attain peace throughout the world.
The fourth fold
represents our weaker nature, for as American citizens trusting in
God, it is to Him we turn in times of peace as well as in times of war
for His divine guidance.
The fifth fold
is a tribute to our country, for in the words of Stephen Decatur
"Our country, in dealing with other countries, may she always be
right; but it is still our country, right or wrong."
The sixth fold
is for where our hearts lie. It is with our heart that we pledge
allegiance to the flag of the United States of America, and to the
Republic for which it stands, one Nation, under God, indivisible, with
Liberty and Justice for all.
The seventh fold
is a tribute to our Armed Forces, for it is through the Armed Forces
that we protect our country and our flag against all of her enemies,
whether they be found within or without the boundaries of our
The eighth fold
is a tribute to the one who entered into the valley of the shadow of
death, that we might see the light of day, and to honor mother, for
whom it flies on Mother's Day.
The ninth fold
is in tribute to womanhood; for it has been through their faith, their
love, loyalty and devotion that the character of the men and women who
have made this country great has been molded.
The tenth fold
is a tribute to the father, for he too, has given his sons and
daughters for the defense of our country since they were first born.
The eleventh fold,
in the eyes of a Hebrew citizen, represents the lower portion of the
seal of King David and King Solomon, and glorifies in their eyes, the
God of Abraham, Isaac, and Jacob.
The twelfth fold,
in the eyes of a Christian citizen, represents an emblem of eternity
and glorifies, in the eyes, God the Father, the Son, and Holy Spirit.
When the flag is completely
folded, the stars are uppermost reminding us of our nation's motto: "In
God We Trust." After the flag is completely folded and tucked in,
it takes on the appearance of a tucked hat, ever reminding us of the
soldiers who served under General George Washington, and of the sailors

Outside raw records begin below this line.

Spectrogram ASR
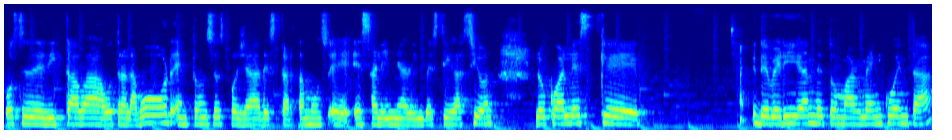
o se dedicaba a otra labor", entonces pues ya descartamos eh, esa línea de investigación, lo cual es que deberían de tomarla en cuenta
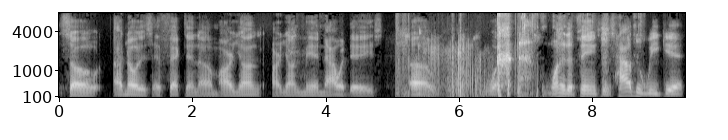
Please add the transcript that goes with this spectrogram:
so I know it's affecting um our young our young men nowadays. Uh, what one of the things is how do we get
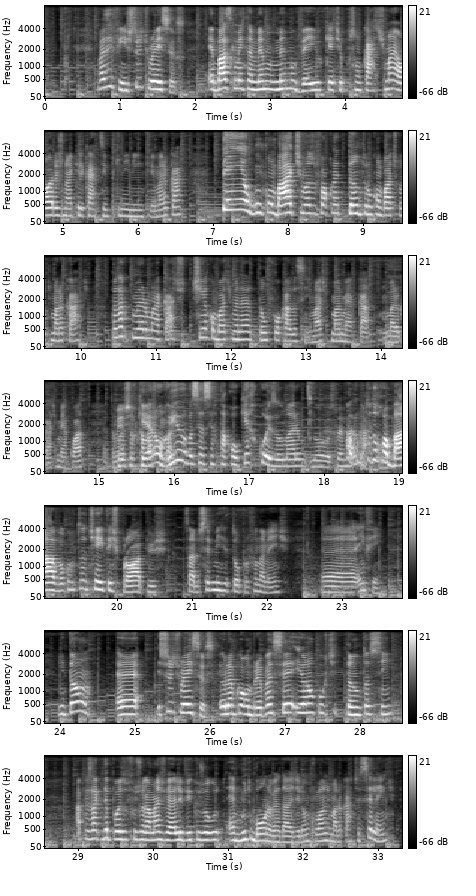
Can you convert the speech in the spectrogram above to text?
Mas enfim, Street Racers é basicamente o mesmo, mesmo veio, que é tipo, são karts maiores, não é aquele kartzinho pequenininho que nem Mario Kart. Tem algum combate, mas o foco não é tanto no combate quanto Mario Kart. Apesar que o primeiro Mario Kart tinha combate, mas não era tão focado assim. Mais pro Mario Kart, Mario Kart 64. É, também porque era combate. horrível você acertar qualquer coisa no, Mario, no Super Ah, Mario como Kart. tudo roubava, como tudo tinha itens próprios, sabe? Sempre me irritou profundamente. É, enfim. Então, é, Street Racers, eu lembro que eu comprei pra PC e eu não curti tanto assim. Apesar que depois eu fui jogar mais velho e vi que o jogo é muito bom, na verdade. Ele é um clone de Mario Kart excelente.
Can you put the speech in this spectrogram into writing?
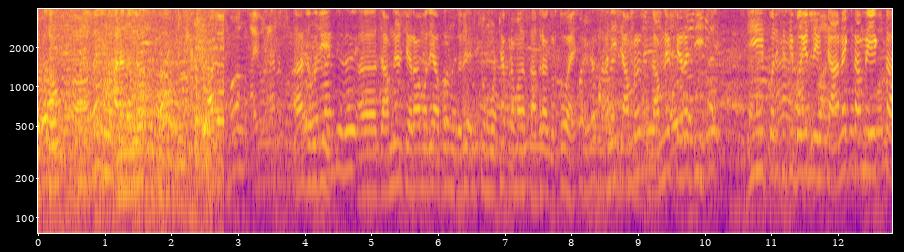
उत्सव आनंद घेऊ शकतो. आज रोजी जामनेर शहरामध्ये आपण गणेश उत्सव मोठ्या प्रमाणात साजरा करतो आहे आणि जामनेर जामनेर शहराची जी परिस्थिती बघितली त्या अनेकता में एकता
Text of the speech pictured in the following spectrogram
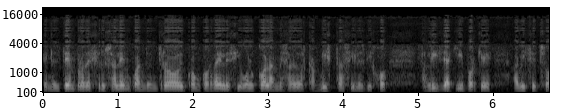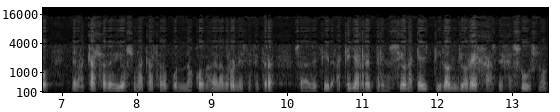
en el templo de Jerusalén cuando entró y con cordeles y volcó la mesa de los cambistas y les dijo salid de aquí porque habéis hecho de la casa de Dios una casa una cueva de ladrones, etcétera. O sea, es decir, aquella reprensión, aquel tirón de orejas de Jesús, ¿no?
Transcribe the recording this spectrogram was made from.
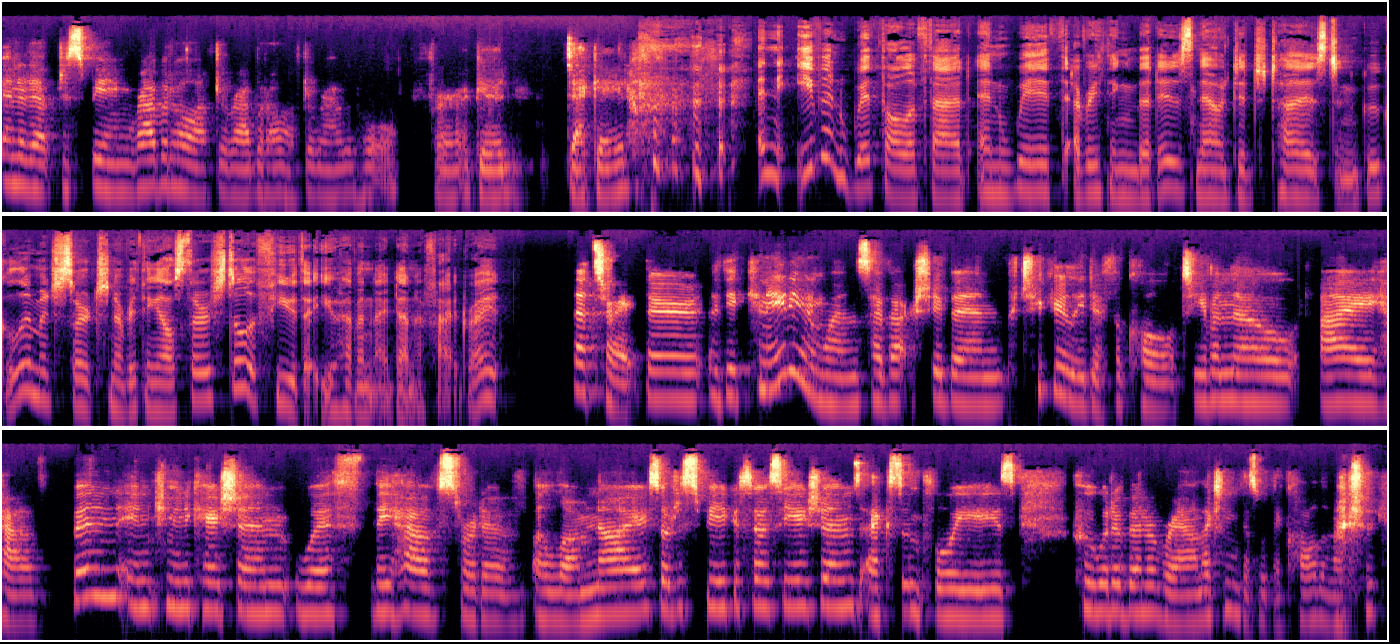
ended up just being rabbit hole after rabbit hole after rabbit hole for a good decade. and even with all of that, and with everything that is now digitized and Google image search and everything else, there are still a few that you haven't identified, right? That's right. The Canadian ones have actually been particularly difficult, even though I have been in communication with, they have sort of alumni, so to speak, associations, ex employees who would have been around. I think that's what they call them, actually,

and marines who served under Captain John Paul Jones, who was followed by
their comrades and shipmates in the Armed Forces of the United States,
preserving for us the rights, privileges, and freedoms we
enjoy today. This final condition
represents the thirteenth fold.
In the past few years there has been a renewal of displaying Old
Glory. Many Americans are proud to show their patriotism by displaying the
flag or representations of the flag on clothing, etc., yet in their enthusiasm,
they often dishonor it. Most of us have not given much thought to what
would constitute a dishonorable display of our flag. For a website that
will take away a need to guess, and give you food for though, visit:
Betsy Ross cut a 5 pointed star with just one
snip, you can too!
The Story of Betsy Ross
The Betsy Ross Homepage
Ross Homepage Resources
American flag etiquette, American Legion flag
rules & customs
POW Mike Christian's US Flag
"The Flag Goes
Henry Holcomb Bennett
Along the street there comes
A blare of bugles, a ruffle of drums,
A flash of color beneath the sky:
The flag is passing by!
Blue and crimson and white it shines
Over the steel-tipped, ordered lines.
Hats off! The colors before us fly
But more than the flag is passing by.
Sea-fights and land-fights, grim and great,
Fought to make and to save the State:
Weary marches and sinking ships;
Cheers of victory on dying lips;
Days of plenty and years of peace;
March of a strong land's swift increase;
Equal justice, right and law,
Stately honor and reverend awe;
Sign of a nation, great and strong
To ward her people from foreign wrong:
Pride and glory and honor, --all
Live in the colors to stand or fall.
Hats off! Along the street there comes
A blare of bugles, a ruffle of drums;
And loyal hearts are beating high:
Hats off! The flag is passing by!